§ **Dataset excerpts**
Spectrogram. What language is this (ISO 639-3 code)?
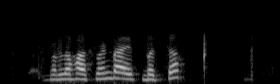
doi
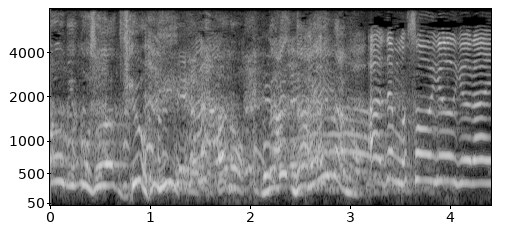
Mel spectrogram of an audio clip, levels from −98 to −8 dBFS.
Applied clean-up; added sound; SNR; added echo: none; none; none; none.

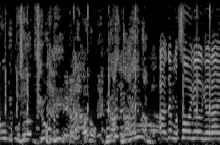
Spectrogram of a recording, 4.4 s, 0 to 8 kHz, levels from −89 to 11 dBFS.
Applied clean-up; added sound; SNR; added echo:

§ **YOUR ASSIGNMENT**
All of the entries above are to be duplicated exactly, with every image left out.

§ **OUTPUT OF THE EXERCISE**
Spectrogram. What language is this (ISO 639-3 code)?
doi
Mel spectrogram of an audio clip, levels from −98 to −8 dBFS.
Applied clean-up; added sound; SNR; added echo: none; none; none; none.

Spectrogram of a recording, 4.4 s, 0 to 8 kHz, levels from −89 to 11 dBFS.
Applied clean-up; added sound; SNR; added echo:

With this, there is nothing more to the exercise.